Moon and Mars

StarDate: November 8, 2009

You are missing some Flash content that should appear here! Perhaps your browser cannot display it, or maybe it did not initialize correctly.

audio/mpeg icon

There's plenty of evidence that Mars was once much warmer and wetter than it is today. Ancient riverbeds and floodplains scar the surface, and many of the Martian rocks formed in a wet environment. A more recent bit of evidence came from beyond Mars: a meteorite that the Opportunity rover discovered this summer.

Opportunity was beetling across the sandy Martian plains when it came across a shiny blue-black rock the size of a watermelon. When it analyzed the rock, it found that it's a meteorite made of iron and nickel.

The meteorite is so big and heavy that it should have been pulverized when it hit the ground. Since it wasn't, scientists concluded that it must have hit Mars at a time when the planet's atmosphere was much thicker than it is today. The air would have slowed the rock's descent enough to keep it from disintegrating when it hit the ground.

But scientists aren't sure just when the meteorite hit. It could have been billions of years ago -- a time when scientists are sure that Mars was much warmer and wetter. Or it could have been more recent -- at a time when the planet warmed up for a while, releasing gas from its ice caps to create a thicker atmosphere. Either way, the atmosphere slowed the meteorite's plunge toward the surface -- preserving more evidence about the planet's past.

Look for bright orange Mars near the Moon late tonight. They rise before midnight, and stand high overhead at first light tomorrow.

Script by Damond Benningfield, Copyright 2009

For more skywatching tips, astronomy news, and much more, read StarDate magazine.

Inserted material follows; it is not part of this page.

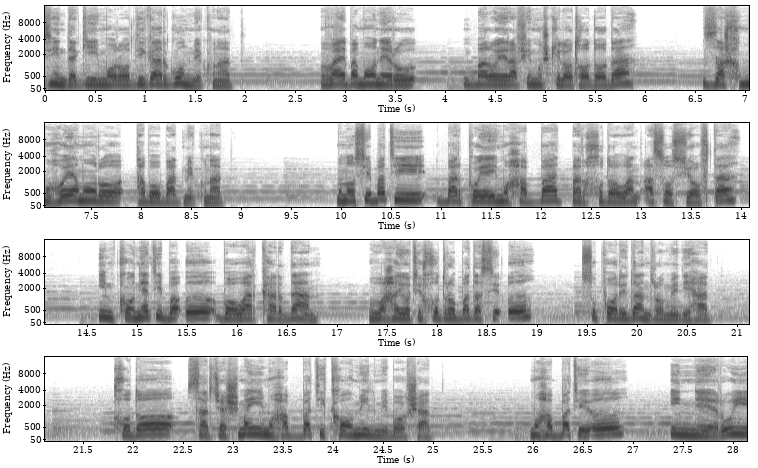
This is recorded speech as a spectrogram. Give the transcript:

The one constant in the Universe: StarDate magazine


©2014 The University of Texas McDonald Observatory